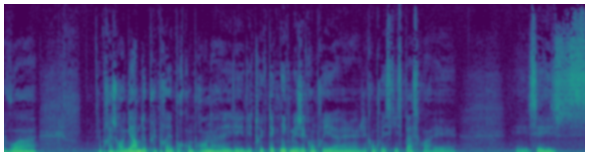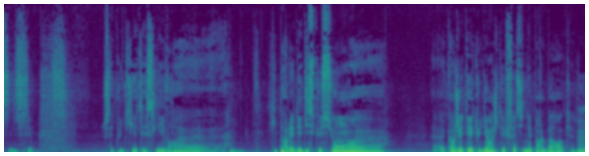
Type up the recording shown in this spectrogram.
vois. Après, je regarde de plus près pour comprendre les, les trucs techniques, mais j'ai compris, euh, j'ai compris ce qui se passe, quoi. Et, c'est, je sais plus de qui était ce livre euh, qui parlait des discussions. Euh, quand j'étais étudiant, j'étais fasciné par le baroque. Mm.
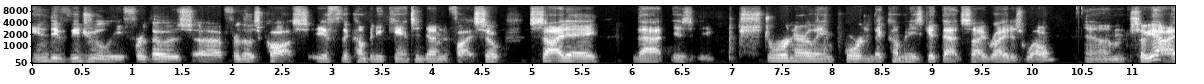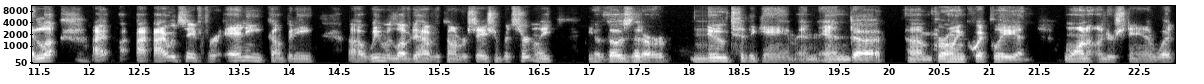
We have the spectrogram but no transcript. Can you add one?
individually for those uh, for those costs if the company can't indemnify. So side A, that is extraordinarily important that companies get that side right as well. Um, so yeah, I love. I, I, I would say for any company, uh, we would love to have the conversation, but certainly, you know, those that are new to the game and and uh, um, growing quickly and want to understand what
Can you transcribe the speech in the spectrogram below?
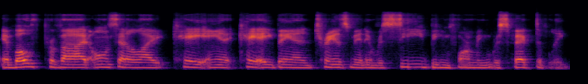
and both provide on-satellite Ka band transmit and receive beamforming respectively.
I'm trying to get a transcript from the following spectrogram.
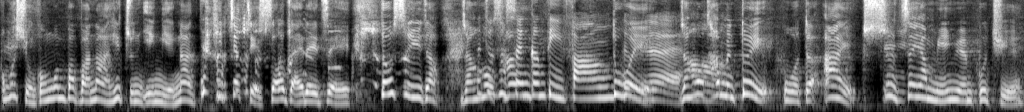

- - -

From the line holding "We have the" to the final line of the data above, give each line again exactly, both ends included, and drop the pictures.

**Response to this exercise:**
We have the spectrogram but no transcript. Can you add one?
individually for those uh, for those costs if the company can't indemnify. So side A, that is extraordinarily important that companies get that side right as well. Um, so yeah, I love. I, I, I would say for any company, uh, we would love to have the conversation, but certainly, you know, those that are new to the game and and uh, um, growing quickly and want to understand what
Can you transcribe the speech in the spectrogram below?
and both provide on-satellite Ka band transmit and receive beamforming respectively.
I'm trying to get a transcript from the following spectrogram.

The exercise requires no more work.